DISCOVER THE POSSIBILITIES IN SALEM COUNTY
In an age of urban sprawl Salem County stands out as an unspoiled oasis with a genuine, “down-home country” feel that pervades every facet of the county. Its agricultural, historical, cultural and economic characteristics are surpassed only by the people here who work as a team to preserve the features that make the county great while planning to keep it viable for future generations.
Salem, which means “peace,” is a place steeped in history and tradition. The county is the site of the first Quaker Colony in North America established in 1675. The majestic Salem Oak, which still stands today, is said to be the site where John Fenwick, a member of the Religious Society of Friends, entered into a treaty with the Lenni-Lenape tribe for the land that is Salem County today.
The exchange between John Fenwick and the Lenape Indians planted the seed that would grow into Salem County’s rich history. Even in those early days, Salem County had a reputation for being a peaceful place, and that quality attracted many settlers. Swedes, Finns, English, Germans, Africans, Irish, and French Huguenots soon made the County home before the Revolution. In time, Salem became home to distinctive architecture, a rich maritime heritage, and many Revolutionary War and Underground Railroad sites. To this day, residents and visitors can journey to places where lives were risked and sometimes lost in this country’s fight for freedom.

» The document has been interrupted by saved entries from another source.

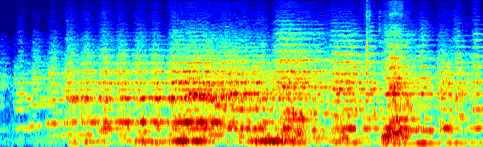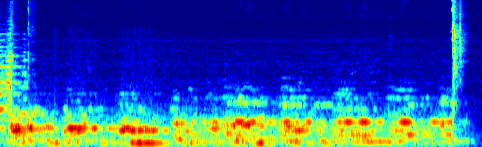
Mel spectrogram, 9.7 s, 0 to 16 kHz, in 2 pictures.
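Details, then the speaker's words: Simulation of Beethoven's high-frequency hearing loss: orchestral music starts full and bright, then turns dull and muffled as a low-pass filter cuts the treble to 1.3 kHz and then more severely. "brought the low pass filter down to 1.3K. Let's try and do it a little bit more dramatically and see what happens."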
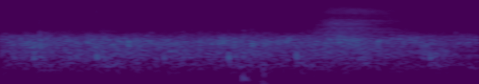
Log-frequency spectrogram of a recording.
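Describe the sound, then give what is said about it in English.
An audience claps with a dense, even patter that stays fairly faint and steady throughout, rising slightly near the end. “making us clap”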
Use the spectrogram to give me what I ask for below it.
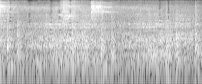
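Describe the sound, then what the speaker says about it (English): A train passes close by, a loud, steady roar of rolling rail cars with wheel clatter and a faint squeal, continuous throughout. "Train's coming."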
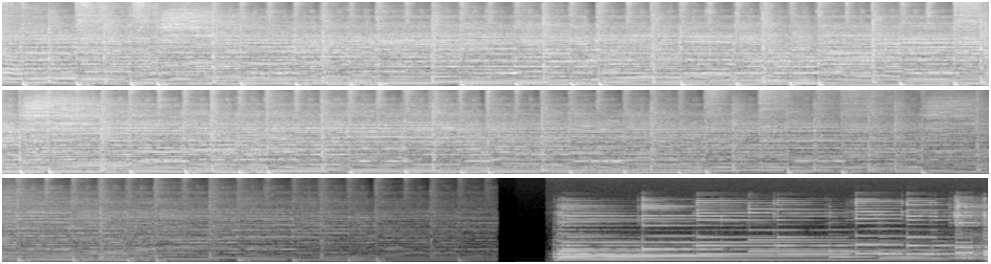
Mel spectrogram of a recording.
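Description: A rock band song plays loud and dense, with distorted guitars and steady drum hits, slowly fading down before a sharp cut into a brighter, sparser piece of music.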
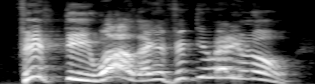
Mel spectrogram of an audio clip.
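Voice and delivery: high, quick burst of delight; thrilled the count is climbing; fast, high excited exclaim. Real, not acted. Viewer count nearing fifty.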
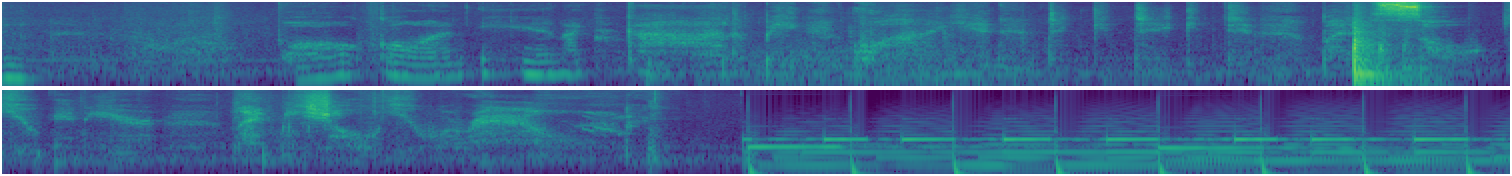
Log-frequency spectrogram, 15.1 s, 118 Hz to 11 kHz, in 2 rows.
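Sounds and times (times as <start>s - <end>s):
woman whispering: 1.4s - 10.9s.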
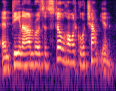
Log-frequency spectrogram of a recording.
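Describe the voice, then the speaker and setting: A man's voice: on the high side, expressive, moderate pace, sharp tone, dull audio. A man hosting a let's play, giving casual, joking commentary on a wrestling game. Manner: joking, wry.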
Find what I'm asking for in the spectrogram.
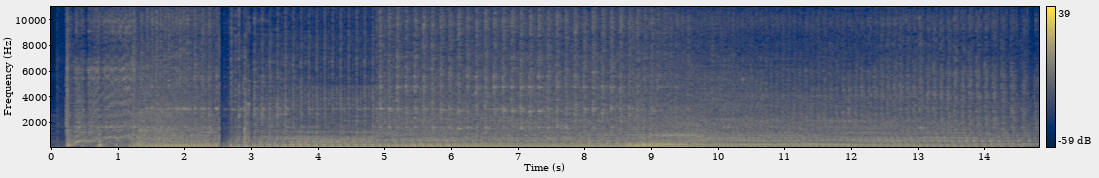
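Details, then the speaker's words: Free Toro 14.38Z zero-turn mower, small engine with a no-spark problem worked on and a grounding wire added; fires, runs rough and uneven for several seconds, then sags and dies, choke choking it; won't idle. "that wasn't too bad except for the camera fell off so it didn't quite idle but the choke was definitely choking it"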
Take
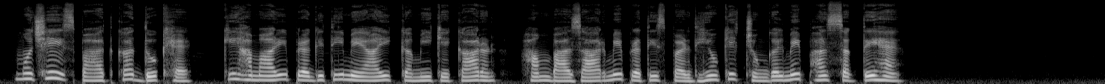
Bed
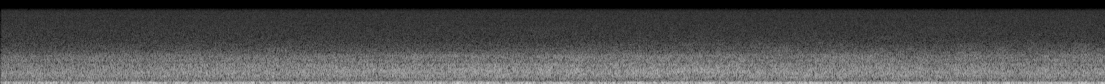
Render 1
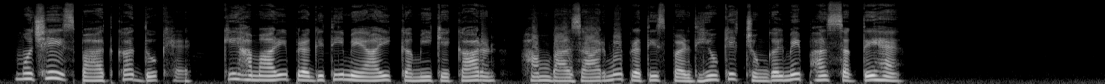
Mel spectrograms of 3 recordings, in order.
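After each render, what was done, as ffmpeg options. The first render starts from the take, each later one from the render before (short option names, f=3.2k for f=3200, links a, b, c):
-filter_complex "[0:a]asettb=1/sr,asplit=3[a][b][c];[a]atrim=end=4.814[d];[b]atrim=start=4.81:end=6.31,asetpts=PTS-STARTPTS,afade=t=in:d=0.004:c=qsin,afade=t=out:st=1.496:d=0.004:c=qsin,asoftclip=type=hard:threshold=-18dB[e];[c]atrim=start=6.306[f];[d][e]acrossfade=d=0.004:c1=hsin:c2=qsin[g];[g][f]acrossfade=d=0.004:c1=qsin:c2=hsin,asplit=2[h][i];[h]atrim=end=1.85,asetpts=PTS-STARTPTS,afade=t=out:st=1.1:d=0.75:silence=0.177828[j];[i]atrim=start=1.85,asetpts=PTS-STARTPTS,afade=t=in:d=0.004:c=hsin:silence=0.177828[k];[j][k]concat=n=2:v=0:a=1"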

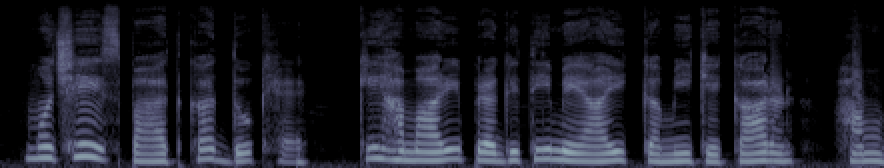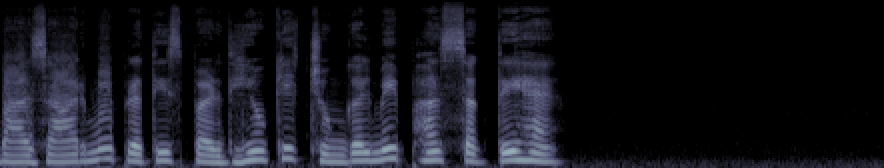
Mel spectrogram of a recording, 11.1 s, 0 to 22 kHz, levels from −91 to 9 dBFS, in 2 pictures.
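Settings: -af "volume=-15dB"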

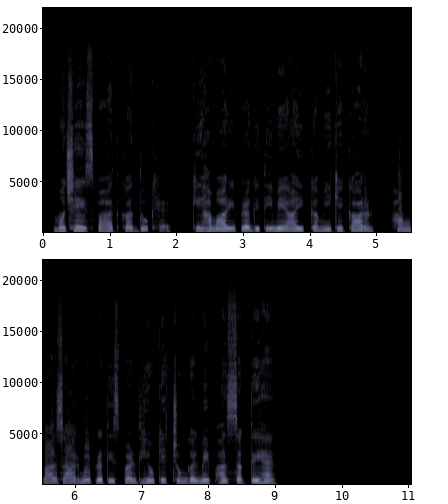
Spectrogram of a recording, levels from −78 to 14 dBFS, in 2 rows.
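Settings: -af "highpass=330,equalizer=f=2.5k:t=o:w=1.4:g=-7"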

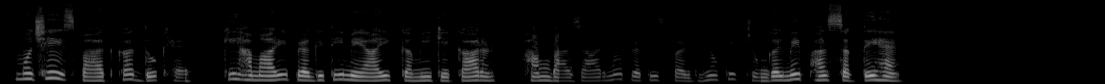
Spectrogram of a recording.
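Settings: -filter_complex "[0:a]asplit=3[a][b][c];[a]atrim=end=5.592[d];[b]atrim=start=5.588:end=7.612,asetpts=PTS-STARTPTS,volume=-11.5dB[e];[c]atrim=start=7.608[f];[d][e]acrossfade=d=0.004:c1=hsin:c2=hsin[g];[g][f]acrossfade=d=0.004:c1=hsin:c2=hsin"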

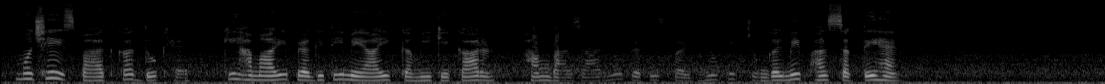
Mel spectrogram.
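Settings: -filter_complex "[1:a]volume=-33.5dB[a];[0:a][a]amix=inputs=2:normalize=0"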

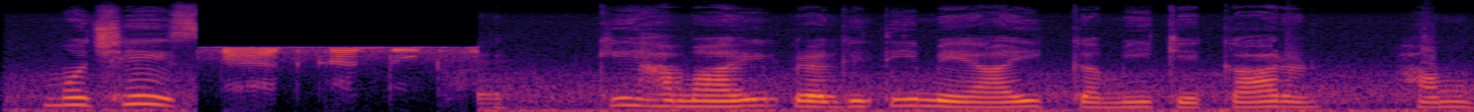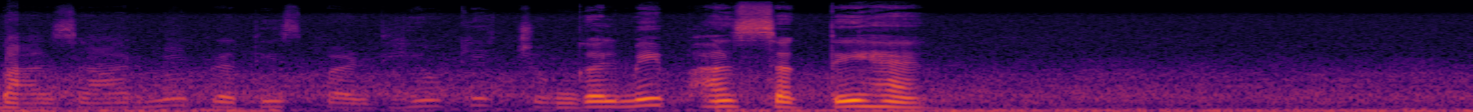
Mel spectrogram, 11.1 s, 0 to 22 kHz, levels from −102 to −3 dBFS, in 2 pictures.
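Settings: -filter_complex "[0:a]asettb=1/sr,asplit=3[a][b][c];[a]atrim=end=0.734[d];[b]atrim=start=0.73:end=1.79,asetpts=PTS-STARTPTS,afade=t=in:d=0.004:c=qsin,afade=t=out:st=1.056:d=0.004:c=qsin,lowpass=f=3.3k:t=q:w=0.5098,lowpass=f=3.3k:t=q:w=0.6013,lowpass=f=3.3k:t=q:w=0.9,lowpass=f=3.3k:t=q:w=2.563,afreqshift=-3900[e];[c]atrim=start=1.786[f];[d][e]acrossfade=d=0.004:c1=hsin:c2=qsin[g];[g][f]acrossfade=d=0.004:c1=qsin:c2=hsin,asettb=1/sr,asplit=3[h][i][j];[h]atrim=end=2.414[k];[i]atrim=start=2.41:end=3.26,asetpts=PTS-STARTPTS,afade=t=in:d=0.004:c=qsin,afade=t=out:st=0.846:d=0.004:c=qsin,asplit=2[l][m];[m]adelay=40,volume=-10dB[n];[l][n]amix=inputs=2:normalize=0,atrim=end_sample=37485[o];[j]atrim=start=3.256[p];[k][o]acrossfade=d=0.004:c1=hsin:c2=qsin[q];[q][p]acrossfade=d=0.004:c1=qsin:c2=hsin,asettb=1/sr,asplit=3[r][s][t];[r]atrim=end=6.584[u];[s]atrim=start=6.58:end=8.21,asetpts=PTS-STARTPTS,afade=t=in:d=0.004:c=qsin,afade=t=out:st=1.626:d=0.004:c=qsin,highpass=f=350:p=1[v];[t]atrim=start=8.206[w];[u][v]acrossfade=d=0.004:c1=hsin:c2=qsin[x];[x][w]acrossfade=d=0.004:c1=qsin:c2=hsin"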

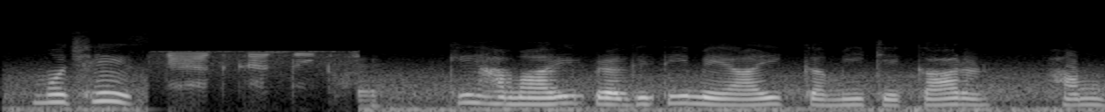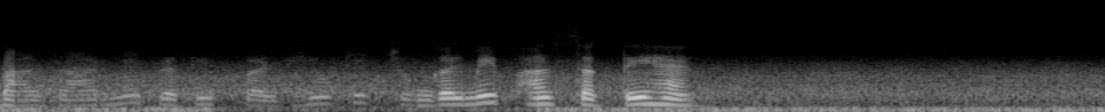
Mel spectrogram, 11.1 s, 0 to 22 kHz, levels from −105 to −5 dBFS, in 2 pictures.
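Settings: -af "lowpass=f=2k:w=0.5412,lowpass=f=2k:w=1.3066,equalizer=f=65:t=o:w=0.31:g=5.5"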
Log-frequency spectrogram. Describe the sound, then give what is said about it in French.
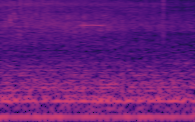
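Pineapple pieces sizzle in butter in a hot pan while being caramelised for a roasted pineapple dish. The hiss is soft and steady, with a light crackle. “dans la poêle. Et là, on y met des ananas à caraméliser.”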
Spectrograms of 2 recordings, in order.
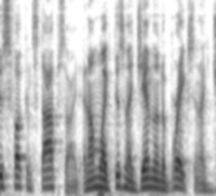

Salem County features some of the finest wildlife areas in New Jersey. The county’s natural features include six rivers, more than 34,000 acres of meadow and marshland, tidal and freshwater wetlands, 40 lakes and ponds, beaches, expansive woodlands, a critical underground aquifer, numerous streams, and important headwaters.
Much like times past, Salem County is still a place of open spaces, making it attractive to the agricultural industry and business developers alike. While 42.6 percent of the land is under active farm cultivation, county developers, and builders are cultivating the terrain for new businesses and industry to take their place among the already established and flourishing areas of manufacturing.
The County is governed by a Board of Chosen Freeholders, which has met continuously in Salem City, the county seat, since 1694.
Peaceful surroundings, coupled with a solid, diverse educational system, a variety of state-of-the-art health care options, and distinct small-town communities, make Salem County a great place to live, to work, and to play.